By Howard Levitt

Howard Levitt: TD Bank situation a reminder that optics may only be part of the equation

Bharat Masrani must have wished for a better sendoff.

In normal conditions, Toronto-Dominion Bank’s veteran chief executive, now approaching the ten-year mark in the top job, might be putting the final pieces of a succession strategy in place.

Instead, the 67-year-old finds himself attempting to stickhandle the bank out of a scandal that has some clamouring for his head.

The first sign of trouble was the scrapping of the bank’s US$13.4 billion takeover of U.S.-based First Horizon Corp., which would have cemented TD’s standing in the upper tiers of the U.S. financial sector.

More worrisome, now, is the uncertainty over a series of probes south of the border into lapses in TD’s anti-money-laundering controls, which reportedly led to hundred of millions of dollars of drug money being laundered through the bank.

It is not merely the prospect of fines that some analysts have said could exceed US$2 billion — TD can easily afford that, thoughts its shareholders could no doubt envision a better use of the funds.

The more concerning issue is that the regulatory scrutiny — which already led to the collapse of the First Horizon deal — could now severely cramp TD’s prospects for U.S. growth as well as drag on its existing operations there.

I had talked in a previous column about the risk of firing a CEO — or, in that case, a CFO — no matter the circumstances. Such a drastic move can send a message to the market that a company’s known problems might be more endemic than publicized — or that there might be additional, undisclosed ones yet to surface. The market recoils at such risk, particularly so with banks, upon which so much of the economy is reliant.

Some analysts now think Masrani will have to go. But if he leaves now, it would be in perceived disgrace and the market’s apprehension would be that he is wearing the money laundering scandal and failed takeover.

But what if he is innocent of all of that, and did his best in every respect to prevent those dual calamities? At the end of the day, even a CEO is not unrestrained and unchecked by their board, other executives and institutional constraints.

And let us assume, not unreasonably, that he has an employment contract, delineating his severance entitlement. Given the courts’ recent fixation on dismissals that are unduly embarrassing, if indeed Masrani did an excellent job in all of these respects — and its worth noting that the bank exceeded market expectation in second quarter results released this week — he could be in position to sue for far more than the amount of his contract, if TD dismisses him now in a manner which permits the market to believe that therein lay its problems.

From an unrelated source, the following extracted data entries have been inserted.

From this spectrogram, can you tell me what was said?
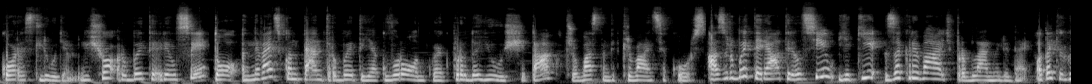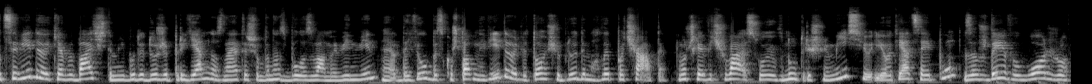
користь людям. Якщо робити рілси, то не весь контент робити як воронку, як продаючі, так що у вас там відкривається курс, а зробити ряд рілсів, які закривають проблеми людей. Отак, як це відео, яке ви бачите, мені буде дуже приємно. Знаєте, щоб у нас було з вами він-він. Е, Даю безкоштовне відео для того, щоб люди могли почати, тому що я відчуваю свою внутрішню місію, і от я цей пункт завжди виводжу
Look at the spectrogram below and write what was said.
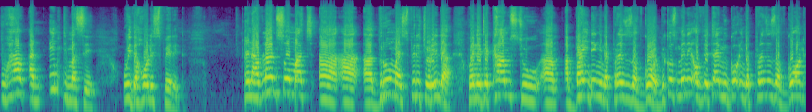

It is not just CEOs and CFOs who have such potential claims. I have had many clients over the years complain that some scandal in their company presents a risk to their reputation and re-employability. There has never been a case where damages have been awarded in such circumstances. At least, not yet. But the law is an ever evolving instrument and precedent would suggest that, if a company was so careless as to negligently endanger the reputation of its employees, at some point, employees might be able to resign in protest and claim constructive dismissal, giving them the same legal rights as if they were fired. And given the circumstance of such a constructive dismissal claim, additional damages might well be awarded for the long-term impact on that employee’s reputation.

A case for damages would be even more clear if an employee was terminated in the context of a scandal so as to create the impression that they were implicated in it. It would be clearest yet if the employee was made that scandal’s unwarranted scapegoat.

Of course, if we still had a retirement age, Masrani would have set off a couple of years ago into the sunset with no one looking askance.

That particular battle will not be refought with our aging population.

Such a term limit might have offered Masrani the retirement he expected.

Instead, he is facing a much less graceful exit.